In the National Book Award-winning Redeployment, the horrors of war take center stage. As they read about characters on the front lines in Iraq and Afghanistan, readers called the short stories “explicit, emotional and also enlightening,” that they “cut to the marrow of the warrior. … Each skillfully constructed narrative tells a tale of emotional, physical or spiritual depths.”
All Eyes Are Upon Us is a history of race and politics in the Northeast, a region with a long and celebrated history of racial equality and liberalism. But Sokol’s book reveals the deep-seated racism in the region, and a resulting gap between its ideals and its reality. Readers called the book “timely, important and fascinating,” and Sokol’s research “clearly presented.”
Interconnected short stories make up the novel of The Scatter Here is Too Great, a love letter to the Pakistan city of Karachi, its inhabitants and the often-violent interruptions to their daily lives. Tanweer is a “masterful writer,” a reader said, while another described the work as “a lyrical meditation and a brilliant book.”
The short stories of The Witch refreshingly reintroduce readers to classic fairy tales, told in contemporary settings while still retaining the magic and suspense of their source material. Chautauqua Prize readers called Thompson’s writing “elegant in its simplicity” and “a reader’s delight,” and commended the stories for being “gripping tales, refreshing our pleasure in storytelling as an art that warns, instructs and enthralls.”
Awarded annually since 2012, The Chautauqua Prize draws upon Chautauqua Institution’s considerable literary legacy to celebrate a book that provides a richly rewarding reading experience and to honor the author for a significant contribution to the literary arts. The author of the winning book will receive $7,500 and all travel and expenses for a one-week summer residency at Chautauqua.

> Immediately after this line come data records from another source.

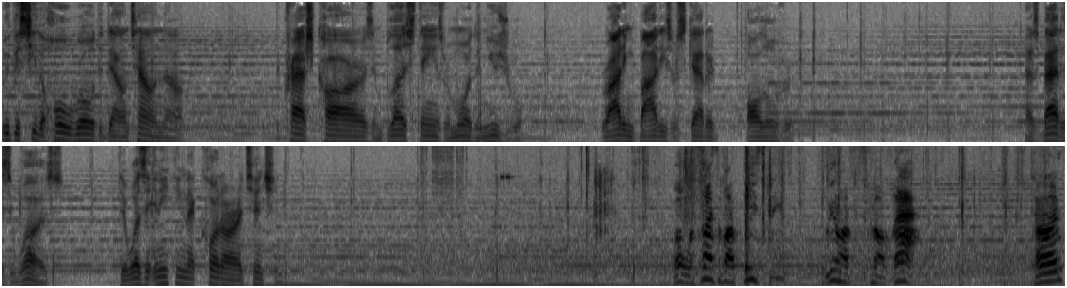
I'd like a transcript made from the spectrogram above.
We could see the whole road to downtown now. The crashed cars and bloodstains were more than usual. Rotting bodies were scattered all over. As bad as it was, there wasn't anything that caught our attention. Well, what's nice about these things, we don't have to smell that. Time?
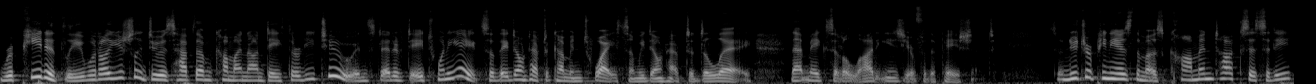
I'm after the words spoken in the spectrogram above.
repeatedly, what I'll usually do is have them come in on day 32 instead of day 28 so they don't have to come in twice and we don't have to delay. That makes it a lot easier for the patient. So neutropenia is the most common toxicity.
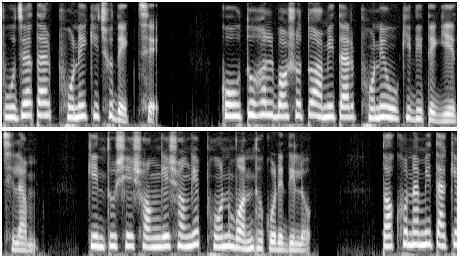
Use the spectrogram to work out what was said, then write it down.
পূজা তার ফোনে কিছু দেখছে। কৌতূহলবশত আমি তার ফোনে উকি দিতে গিয়েছিলাম, কিন্তু সে সঙ্গে সঙ্গে ফোন বন্ধ করে দিল। তখন আমি তাকে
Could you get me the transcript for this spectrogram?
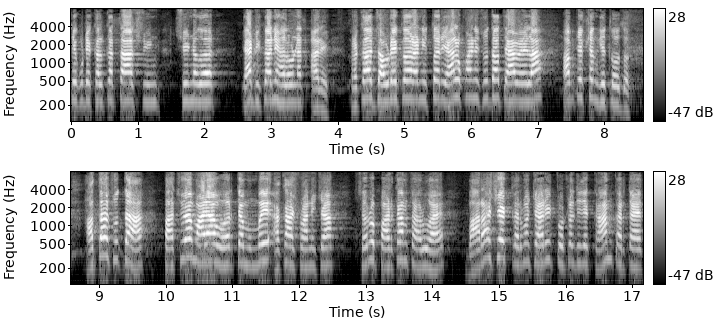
ते कुठे कलकत्ता श्री श्रीनगर या ठिकाणी हलवण्यात आले. प्रकाश जावडेकर आणि इतर या लोकांनी सुद्धा त्यावेळेला ऑब्जेक्शन घेतलं होतं. आता सुद्धा पाचव्या माळ्यावर त्या मुंबई आकाशवाणीच्या सर्व पाडकाम चालू आहे. बाराशे कर्मचारी टोटल तिथे काम करतायत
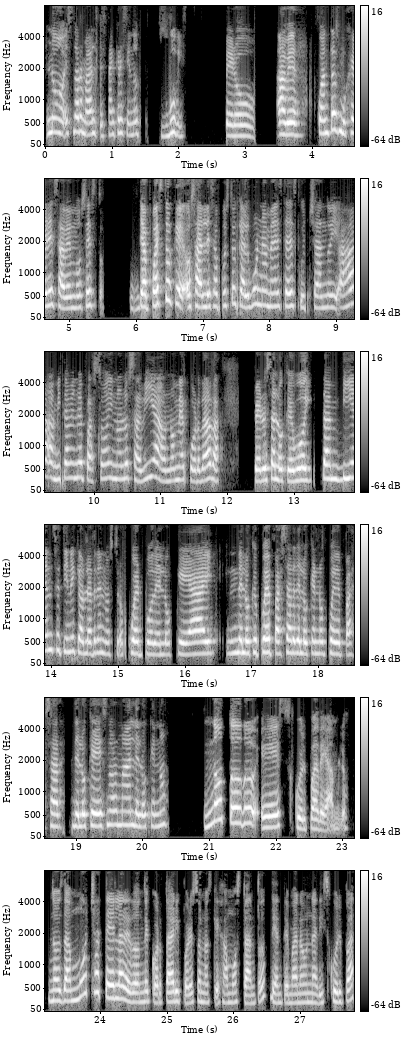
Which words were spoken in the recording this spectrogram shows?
no, es normal, te están creciendo tus boobies, pero a ver, ¿cuántas mujeres sabemos esto? te apuesto que, o sea, les apuesto que alguna me está escuchando y, ah, a mí también me pasó y no lo sabía o no me acordaba, pero es a lo que voy. También se tiene que hablar de nuestro cuerpo, de lo que hay, de lo que puede pasar, de lo que no puede pasar, de lo que es normal, de lo que no. No todo es culpa de AMLO. Nos da mucha tela de dónde cortar y por eso nos quejamos tanto. De antemano una disculpa,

With a history steeped in the literary arts, Chautauqua Institution is the home of the Chautauqua Literary and Scientific Circle, founded in 1878, which honors at least nine outstanding books of fiction, nonfiction, essays and poetry every summer. Further literary arts programming at Chautauqua includes summer-long interaction of published and aspiring writers at the Chautauqua Writers’ Center, the intensive workshops of the nationally recognized Chautauqua Writers’ Festival, and lectures by prominent authors on the art and craft of writing.
Details on The Chautauqua Prize are online at ciweb.org/prize.